What are the mysteries behind the Chanctonbury Ring?
May 27, 2017
There were also rumors of witchcraft ceremonies and those that venture there remark that they have a feeling of being watched by something or someone who isn’t really there.
The dear old British Isles are so full of ancient, unexplained mysteries that they could fill a whole set of encyclopedias. They are made more eerie because of the history of pagan sacrifices, Druid customs, roaming ghosts, haunted spots, elves and fairies and places that seem to have other paranormal qualities. What is the true reason for Stonehenge? Some of these ancient places seem to have magnetic fields, or portals to other dimensions. Legends and folklore add to the mysteries.
The Chanctonbury Ring in West Sussex, is an ancient earthwork crowned by a ring of beech trees. It is in the shape of a circle, thought to be on top of an Anglo-Saxon Fort. If so, it has seen a lot of blood, misery, and death from agonizing battles. As it sits on a hilltop, it overlooks the coast of the English Channel. It is 750 feet above sea level and sailors look for it as a landmark on clear days.
The ring of beech trees was planted in 1760 by Charles Goring who owned what was then known as Chanclebury Estate. The Romans once camped on the spot and conducted their share of mysterious rituals.
There were also rumors of witchcraft ceremonies and those that venture there remark that they have a feeling of being watched by something or someone who isn’t really there. The prominent ghosts that inhabit the spot are known as The Midnight Druid and the White-Bearded Saxon. There have been UFO sightings in the area. Because of all the centuries of tales about the area, it draws the curious—those who are mildly curious for some excitement, such as teenagers, and those who are seriously curious in their study of the paranormal, such as the enigmatic Alistair Crowley.
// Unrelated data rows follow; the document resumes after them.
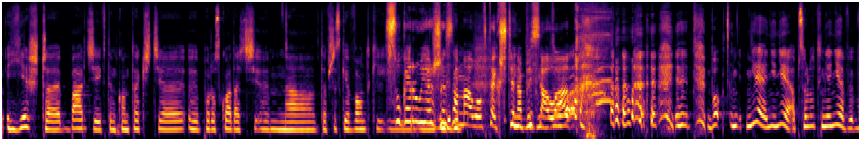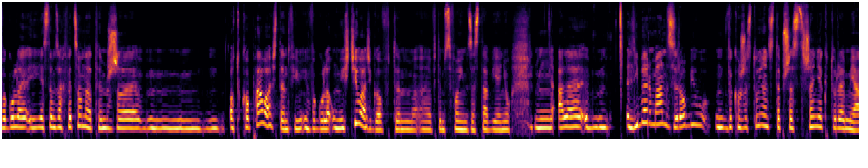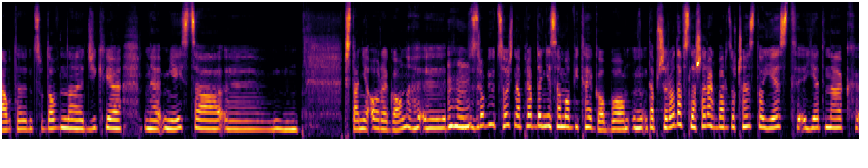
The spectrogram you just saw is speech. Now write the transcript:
jeszcze bardziej w tym kontekście porozkładać na te wszystkie wątki. Sugerujesz, że za mało w tekście napisałam? bo nie, nie, nie, absolutnie nie nie, w ogóle jestem zachwycona tym, że mm, odkopałaś ten film i w ogóle umieściłaś go w tym, e, w tym swoim zestawieniu. Mm, ale mm, Lieberman zrobił, wykorzystując te przestrzenie, które miał, te cudowne, dzikie e, miejsca e, w stanie Oregon, mhm. zrobił coś naprawdę niesamowitego, bo ta przyroda w slasherach bardzo często jest jednak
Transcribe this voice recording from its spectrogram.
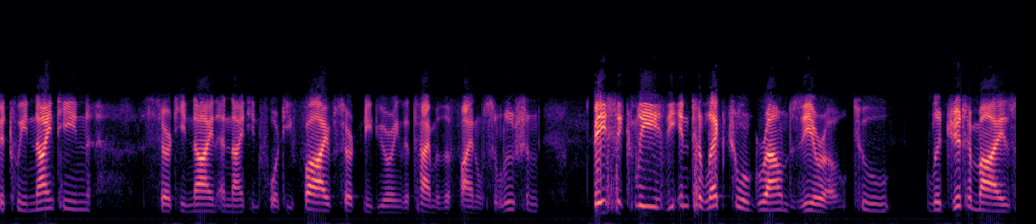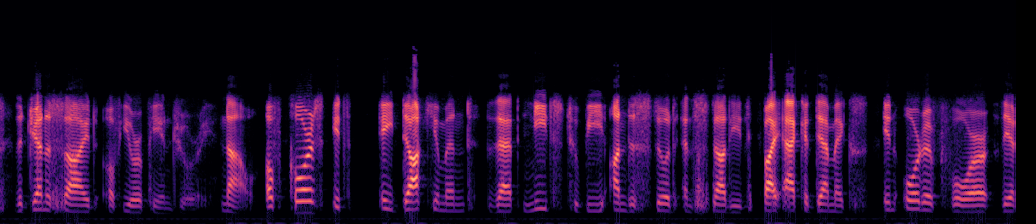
between 1939 and 1945, certainly during the time of the final solution. Basically, the intellectual ground zero to legitimize the genocide of European Jewry. Now, of course, it's a document that needs to be understood and studied by academics in order for there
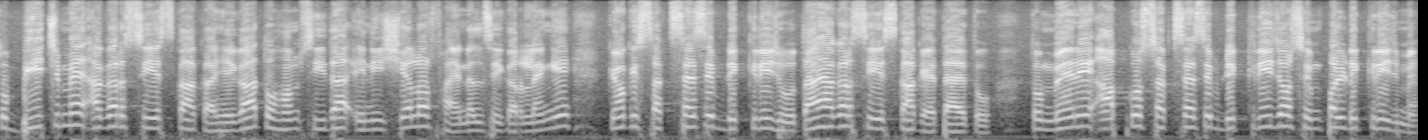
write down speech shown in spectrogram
तो बीच में अगर शेष का कहेगा तो हम सीधा इनिशियल और फाइनल से कर लेंगे, क्योंकि सक्सेसिव डिक्रीज होता है अगर शेष का कहता है तो। तो मैंने आपको सक्सेसिव डिक्रीज और सिंपल डिक्रीज में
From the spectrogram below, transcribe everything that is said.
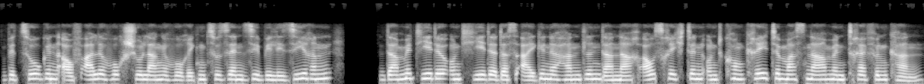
bezogen auf alle Hochschulangehörigen zu sensibilisieren, damit jede und jeder das eigene Handeln danach ausrichten und konkrete Maßnahmen treffen kann.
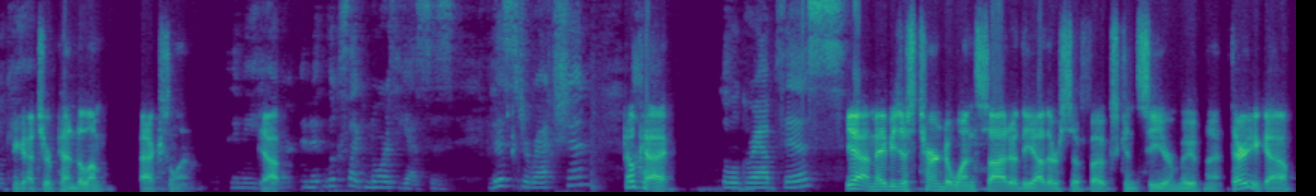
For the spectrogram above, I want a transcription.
okay. You got your pendulum? Excellent. Yep. And it looks like north, yes, is this direction. Okay. So we'll grab this. Yeah, maybe just turn to one side or the other so folks can see your movement. There you go.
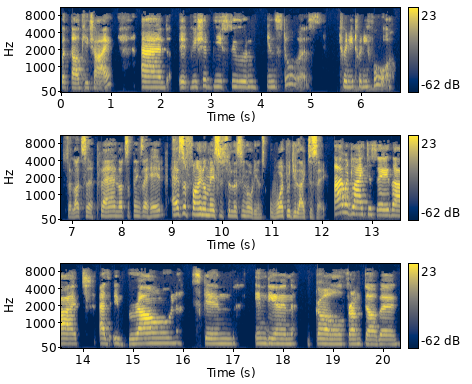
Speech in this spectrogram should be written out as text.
with Thalki Chai. And it, we should be soon in stores 2024. So lots of plan, lots of things ahead. As a final message to listening audience, what would you like to say? I would like to say that as a brown skinned Indian girl from Durban,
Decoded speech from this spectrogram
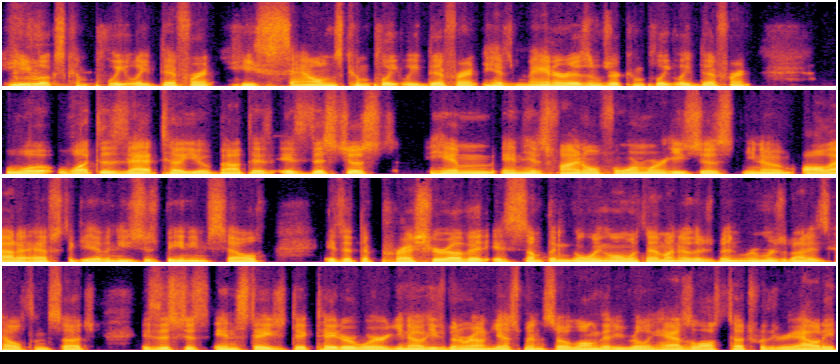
He mm-hmm. looks completely different. He sounds completely different. His mannerisms are completely different. What what does that tell you about this? Is this just him in his final form where he's just, you know, all out of F's to give and he's just being himself? Is it the pressure of it? Is something going on with him? I know there's been rumors about his health and such. Is this just in stage dictator where, you know, he's been around Yes Men so long that he really has lost touch with reality?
The summer of 1974 had an abundance of strange-light sightings. Some members of a Sky Watcher group—concerned with spotting UFOs had an incident of mass paralysis. The condition first appeared on one member then all were afflicted. It did not last long, but was unsettling.
Later that summer curious members of a ghost and psychic investigation group ventured into Chanctonbury Ring. The group included Charles Walker, Doug Wells, Richard Walker and William Lincoln, all good friends.
At about eleven p. m. as they were wandering about, William Lincoln was snatched by an unseen force and levitated in a horizontal position for at least thirty seconds while his horrified friends looked on. They did not get photos of the odd occurrence, but one of them got a tape recording of William’s fearful cries, “No more! No more! Please let me go!”
William Lincoln vowed to never return to this spot after the unbelievable event, but after the dust had settled for a few years, some of the group did venture back into the ring. On this occasion, Mr. Wells was knocked to the ground by an unseen force, and another of the group had a crucifix ripped from around his neck. When he located it on the ground, it was too hot for him to touch, immediately.
Sara Marie Hogg is the author of Curious Indeed, a collection of true stories about the unknown and unexplained. Please click HERE to purchase your copy from Amazon.